START DATA RECORDS
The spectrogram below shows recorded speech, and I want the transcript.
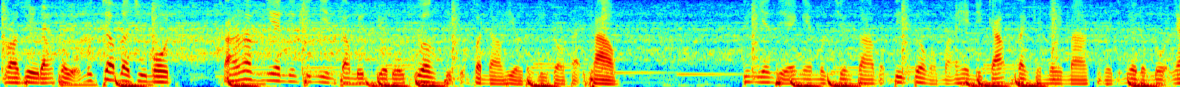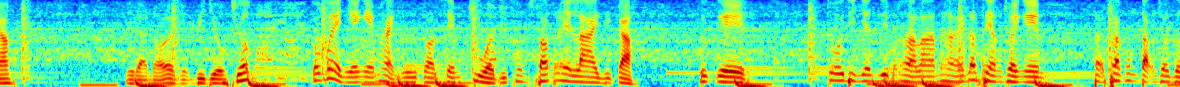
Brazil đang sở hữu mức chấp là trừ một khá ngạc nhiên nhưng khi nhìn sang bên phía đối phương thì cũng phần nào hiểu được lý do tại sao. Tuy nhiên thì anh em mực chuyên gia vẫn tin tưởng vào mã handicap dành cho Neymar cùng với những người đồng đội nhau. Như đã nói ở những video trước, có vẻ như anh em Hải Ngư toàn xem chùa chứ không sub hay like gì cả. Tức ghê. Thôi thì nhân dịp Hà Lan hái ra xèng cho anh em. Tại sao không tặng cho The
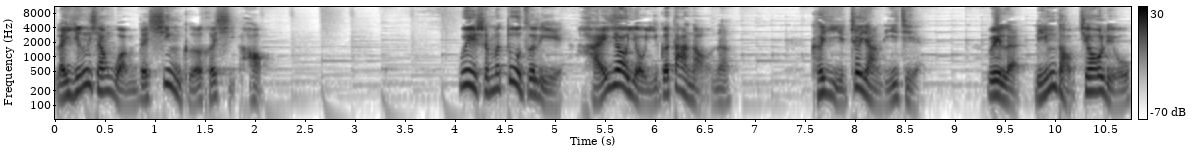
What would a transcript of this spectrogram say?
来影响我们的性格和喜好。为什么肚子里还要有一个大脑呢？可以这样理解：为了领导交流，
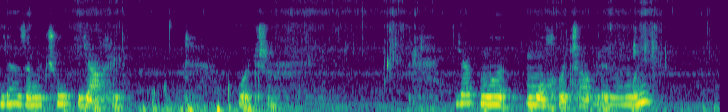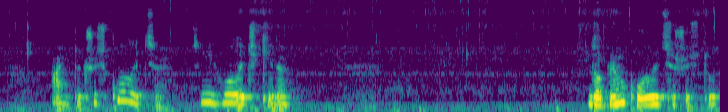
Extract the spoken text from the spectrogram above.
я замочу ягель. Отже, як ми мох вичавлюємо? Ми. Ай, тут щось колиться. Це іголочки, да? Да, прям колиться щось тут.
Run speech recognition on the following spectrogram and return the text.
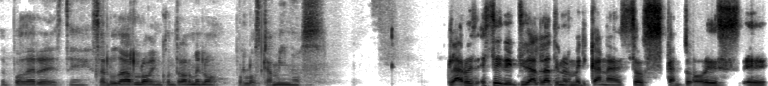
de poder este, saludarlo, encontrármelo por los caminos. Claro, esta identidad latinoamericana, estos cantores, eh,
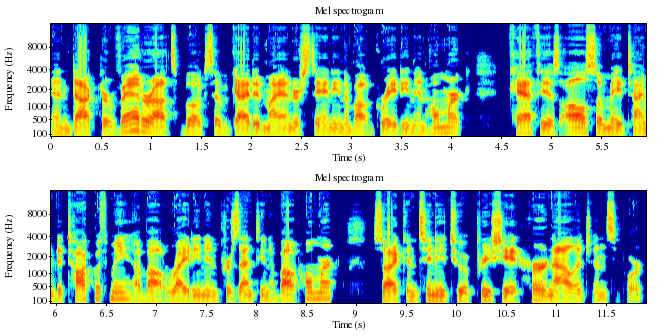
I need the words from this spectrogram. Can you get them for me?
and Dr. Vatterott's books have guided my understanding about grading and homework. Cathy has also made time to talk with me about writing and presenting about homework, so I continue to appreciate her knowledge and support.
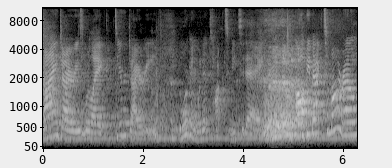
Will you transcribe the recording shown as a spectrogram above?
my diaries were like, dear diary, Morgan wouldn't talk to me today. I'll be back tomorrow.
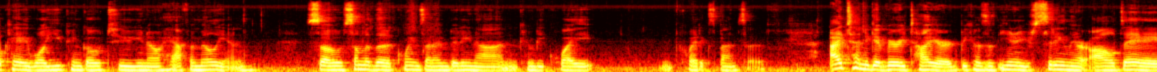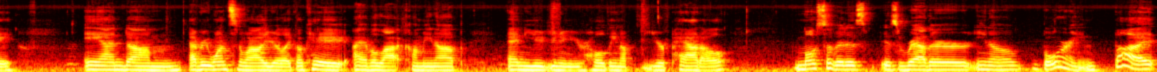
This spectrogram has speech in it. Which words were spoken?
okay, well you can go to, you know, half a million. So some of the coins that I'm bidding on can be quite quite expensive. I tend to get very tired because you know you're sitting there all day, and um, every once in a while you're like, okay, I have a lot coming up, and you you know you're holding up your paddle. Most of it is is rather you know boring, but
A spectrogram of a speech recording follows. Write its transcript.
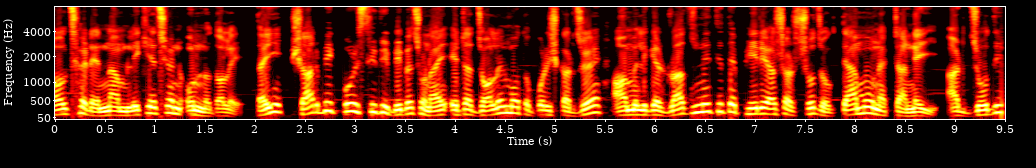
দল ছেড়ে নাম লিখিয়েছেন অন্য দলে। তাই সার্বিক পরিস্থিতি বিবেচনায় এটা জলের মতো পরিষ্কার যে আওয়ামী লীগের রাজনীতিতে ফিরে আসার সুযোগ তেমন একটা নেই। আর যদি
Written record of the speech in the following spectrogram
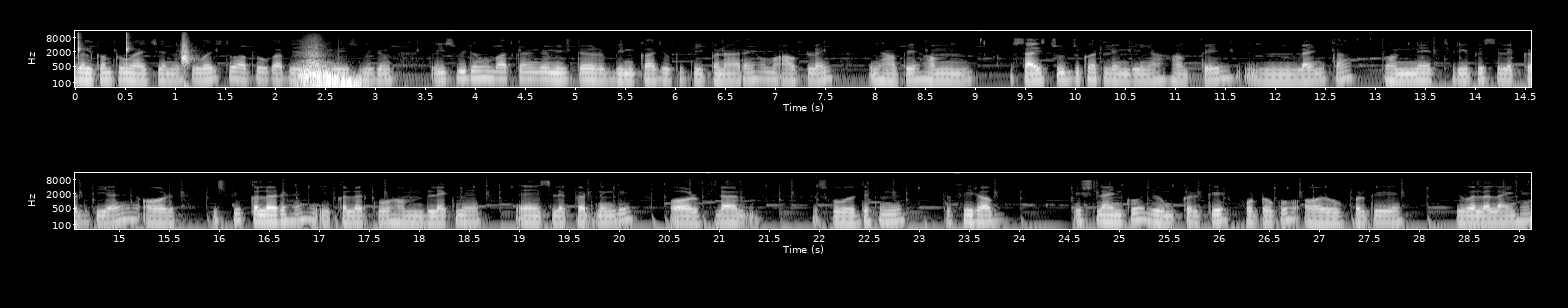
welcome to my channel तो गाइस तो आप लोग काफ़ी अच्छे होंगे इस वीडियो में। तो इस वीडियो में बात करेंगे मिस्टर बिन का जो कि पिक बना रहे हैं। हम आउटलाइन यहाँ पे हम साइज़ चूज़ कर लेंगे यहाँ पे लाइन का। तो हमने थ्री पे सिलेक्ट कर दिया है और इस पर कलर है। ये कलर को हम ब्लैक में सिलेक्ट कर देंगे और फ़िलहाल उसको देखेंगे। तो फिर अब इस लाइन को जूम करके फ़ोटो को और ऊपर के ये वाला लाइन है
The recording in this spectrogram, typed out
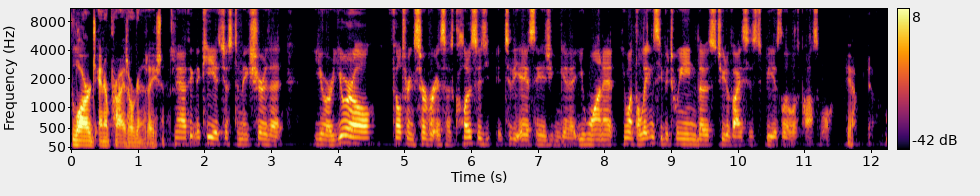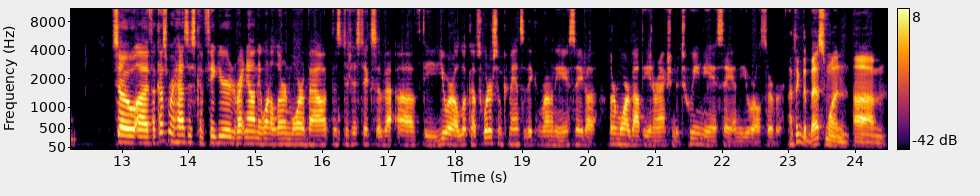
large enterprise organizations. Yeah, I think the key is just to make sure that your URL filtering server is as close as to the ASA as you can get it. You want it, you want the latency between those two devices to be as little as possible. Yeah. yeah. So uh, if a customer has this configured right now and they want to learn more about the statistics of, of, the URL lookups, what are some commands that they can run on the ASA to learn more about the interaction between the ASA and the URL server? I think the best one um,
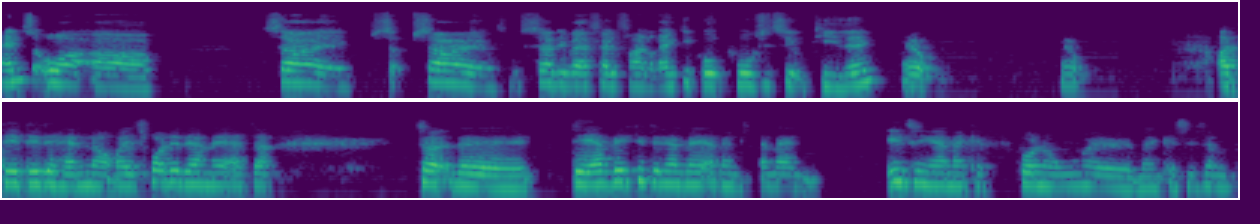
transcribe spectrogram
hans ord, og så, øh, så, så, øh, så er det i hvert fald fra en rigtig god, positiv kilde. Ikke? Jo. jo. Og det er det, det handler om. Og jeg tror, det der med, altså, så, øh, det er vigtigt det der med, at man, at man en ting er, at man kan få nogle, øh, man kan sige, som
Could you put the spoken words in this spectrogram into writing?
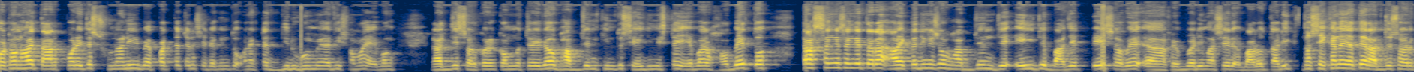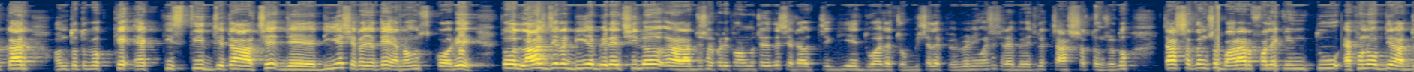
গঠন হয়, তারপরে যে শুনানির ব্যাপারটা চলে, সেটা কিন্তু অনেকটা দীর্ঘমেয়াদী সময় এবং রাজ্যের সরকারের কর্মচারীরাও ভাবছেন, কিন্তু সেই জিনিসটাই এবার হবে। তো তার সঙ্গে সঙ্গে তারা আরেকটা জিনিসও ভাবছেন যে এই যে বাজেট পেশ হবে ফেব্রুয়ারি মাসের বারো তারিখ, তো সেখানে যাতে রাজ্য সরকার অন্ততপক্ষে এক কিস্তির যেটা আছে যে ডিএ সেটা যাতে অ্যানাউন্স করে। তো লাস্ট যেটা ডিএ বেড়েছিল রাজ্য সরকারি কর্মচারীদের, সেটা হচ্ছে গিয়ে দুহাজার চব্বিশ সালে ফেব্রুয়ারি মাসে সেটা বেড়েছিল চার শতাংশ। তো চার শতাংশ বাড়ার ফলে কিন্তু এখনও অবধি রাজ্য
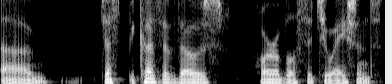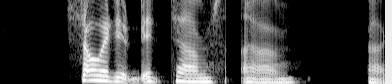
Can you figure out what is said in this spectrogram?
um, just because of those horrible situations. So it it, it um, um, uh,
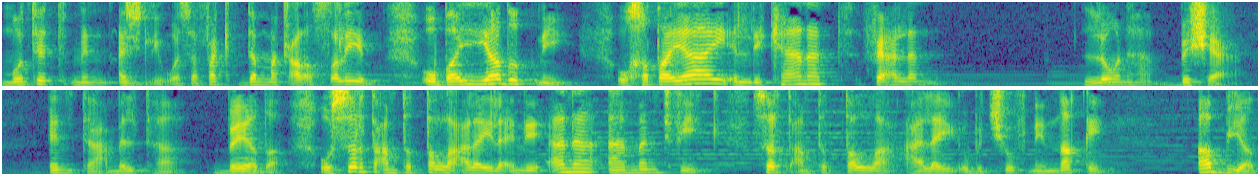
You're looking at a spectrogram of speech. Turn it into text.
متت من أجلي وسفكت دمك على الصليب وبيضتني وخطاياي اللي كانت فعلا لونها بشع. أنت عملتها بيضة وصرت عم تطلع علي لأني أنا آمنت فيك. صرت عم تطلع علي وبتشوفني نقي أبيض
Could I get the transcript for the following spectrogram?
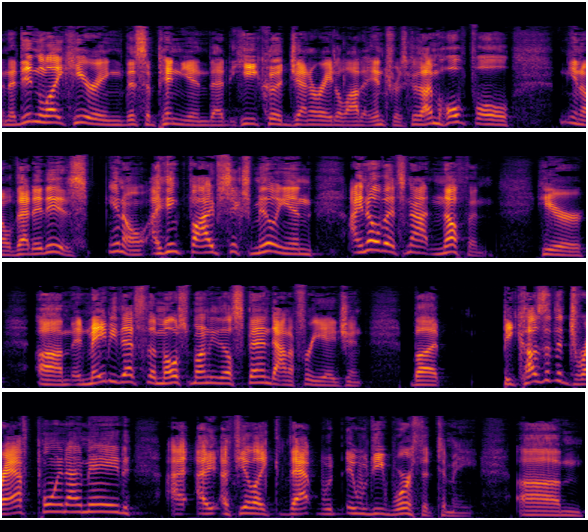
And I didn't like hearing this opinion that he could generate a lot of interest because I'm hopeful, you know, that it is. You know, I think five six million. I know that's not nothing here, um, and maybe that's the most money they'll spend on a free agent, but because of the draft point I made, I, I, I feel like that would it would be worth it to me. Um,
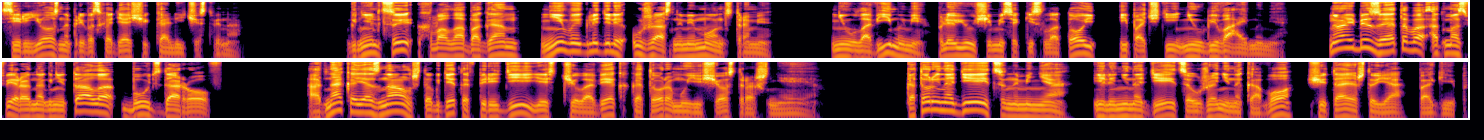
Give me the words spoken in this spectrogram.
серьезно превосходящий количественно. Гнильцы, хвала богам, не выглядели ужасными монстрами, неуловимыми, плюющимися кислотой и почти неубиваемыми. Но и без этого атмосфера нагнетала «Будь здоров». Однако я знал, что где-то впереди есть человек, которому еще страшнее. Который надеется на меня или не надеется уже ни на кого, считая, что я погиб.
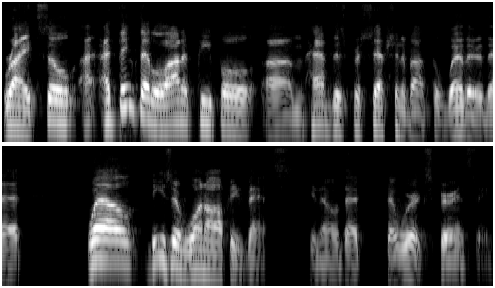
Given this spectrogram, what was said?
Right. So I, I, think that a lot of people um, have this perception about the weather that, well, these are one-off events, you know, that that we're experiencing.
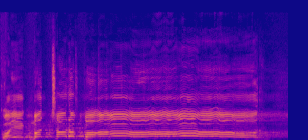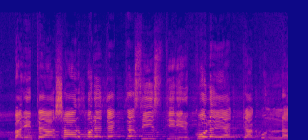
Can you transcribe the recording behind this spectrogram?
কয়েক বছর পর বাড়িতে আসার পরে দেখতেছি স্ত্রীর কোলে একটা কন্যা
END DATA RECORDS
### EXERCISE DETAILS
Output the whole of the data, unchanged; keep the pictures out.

### EXERCISE OUTPUT
The spectrogram below shows recorded speech, and I want the transcript.
Brazil đang sở hữu mức chấp là trừ một khá ngạc nhiên nhưng khi nhìn sang bên phía đối phương thì cũng phần nào hiểu được lý do tại sao. Tuy nhiên thì anh em mực chuyên gia vẫn tin tưởng vào mã handicap dành cho Neymar cùng với những người đồng đội nhau. Như đã nói ở những video trước, có vẻ như anh em Hải Ngư toàn xem chùa chứ không sub hay like gì cả. Tức ghê. Thôi thì nhân dịp Hà Lan hái ra xèng cho anh em. Tại sao không tặng cho The
What would a transcript of this spectrogram say?
来影响我们的性格和喜好。为什么肚子里还要有一个大脑呢？可以这样理解：为了领导交流，
Extract the spoken text from the spectrogram above.
я замочу ягель. Отже, як ми мох вичавлюємо? Ми. Ай, тут щось колиться. Це іголочки, да? Да, прям колиться щось тут.
Run speech recognition on the following spectrogram and return the text.
de poder este, saludarlo, encontrármelo por los caminos. Claro, esta identidad latinoamericana, estos cantores, eh,
I need the words from this spectrogram. Can you get them for me?
and Dr. Vatterott's books have guided my understanding about grading and homework. Cathy has also made time to talk with me about writing and presenting about homework, so I continue to appreciate her knowledge and support.
Will you transcribe the recording shown as a spectrogram above?
my diaries were like, dear diary, Morgan wouldn't talk to me today. I'll be back tomorrow.
This spectrogram has speech in it. Which words were spoken?
okay, well you can go to, you know, half a million. So some of the coins that I'm bidding on can be quite quite expensive. I tend to get very tired because you know you're sitting there all day, and um, every once in a while you're like, okay, I have a lot coming up, and you you know you're holding up your paddle. Most of it is is rather you know boring, but
A spectrogram of a speech recording follows. Write its transcript.
দল ছেড়ে নাম লিখিয়েছেন অন্য দলে। তাই সার্বিক পরিস্থিতি বিবেচনায় এটা জলের মতো পরিষ্কার যে আওয়ামী লীগের রাজনীতিতে ফিরে আসার সুযোগ তেমন একটা নেই। আর যদি
Written record of the speech in the following spectrogram
welcome to my channel तो गाइस तो आप लोग काफ़ी अच्छे होंगे इस वीडियो में। तो इस वीडियो में बात करेंगे मिस्टर बिन का जो कि पिक बना रहे हैं। हम आउटलाइन यहाँ पे हम साइज़ चूज़ कर लेंगे यहाँ पे लाइन का। तो हमने थ्री पे सिलेक्ट कर दिया है और इस पर कलर है। ये कलर को हम ब्लैक में सिलेक्ट कर देंगे और फ़िलहाल उसको देखेंगे। तो फिर अब इस लाइन को जूम करके फ़ोटो को और ऊपर के ये वाला लाइन है
The recording in this spectrogram, typed out
large enterprise organizations. Yeah, I think the key is just to make sure that your URL filtering server is as close as to the ASA as you can get it. You want it, you want the latency between those two devices to be as little as possible. Yeah. yeah. So uh, if a customer has this configured right now and they want to learn more about the statistics of, of, the URL lookups, what are some commands that they can run on the ASA to learn more about the interaction between the ASA and the URL server? I think the best one um,
transcribe spectrogram
hans ord, og så, øh, så, så, øh, så er det i hvert fald fra en rigtig god, positiv kilde. Ikke? Jo. jo. Og det er det, det handler om. Og jeg tror, det der med, altså, så, øh, det er vigtigt det der med, at man, at man en ting er, at man kan få nogle, øh, man kan sige, som
Could you put the spoken words in this spectrogram into writing?
গঠন হয়, তারপরে যে শুনানির ব্যাপারটা চলে, সেটা কিন্তু অনেকটা দীর্ঘমেয়াদী সময় এবং রাজ্যের সরকারের কর্মচারীরাও ভাবছেন, কিন্তু সেই জিনিসটাই এবার হবে। তো তার সঙ্গে সঙ্গে তারা আরেকটা জিনিসও ভাবছেন যে এই যে বাজেট পেশ হবে ফেব্রুয়ারি মাসের বারো তারিখ, তো সেখানে যাতে রাজ্য সরকার অন্ততপক্ষে এক কিস্তির যেটা আছে যে ডিএ সেটা যাতে অ্যানাউন্স করে। তো লাস্ট যেটা ডিএ বেড়েছিল রাজ্য সরকারি কর্মচারীদের, সেটা হচ্ছে গিয়ে দুহাজার চব্বিশ সালে ফেব্রুয়ারি মাসে সেটা বেড়েছিল চার শতাংশ। তো চার শতাংশ বাড়ার ফলে কিন্তু এখনও অবধি রাজ্য
Can you figure out what is said in this spectrogram?
um, just because of those horrible situations. So it it, it um, um, uh,
You're looking at a spectrogram of speech. Turn it into text.
متت من أجلي وسفكت دمك على الصليب وبيضتني وخطاياي اللي كانت فعلا لونها بشع. أنت عملتها بيضة وصرت عم تطلع علي لأني أنا آمنت فيك. صرت عم تطلع علي وبتشوفني نقي أبيض
Could I get the transcript for the following spectrogram?
And I didn't like hearing this opinion that he could generate a lot of interest because I'm hopeful, you know, that it is. You know, I think five six million. I know that's not nothing here, um, and maybe that's the most money they'll spend on a free agent, but because of the draft point I made, I, I, I feel like that would it would be worth it to me. Um,
Give me the words spoken in this spectrogram.
серьезно превосходящий количественно. Гнильцы, хвала богам, не выглядели ужасными монстрами, неуловимыми, плюющимися кислотой и почти неубиваемыми. Но и без этого атмосфера нагнетала «Будь здоров». Однако я знал, что где-то впереди есть человек, которому еще страшнее. Который надеется на меня или не надеется уже ни на кого, считая, что я погиб.
Given this spectrogram, what was said?
Right. So I, I, think that a lot of people um, have this perception about the weather that, well, these are one-off events, you know, that that we're experiencing.
Can you transcribe the recording behind this spectrogram?
কয়েক বছর পর বাড়িতে আসার পরে দেখতেছি স্ত্রীর কোলে একটা কন্যা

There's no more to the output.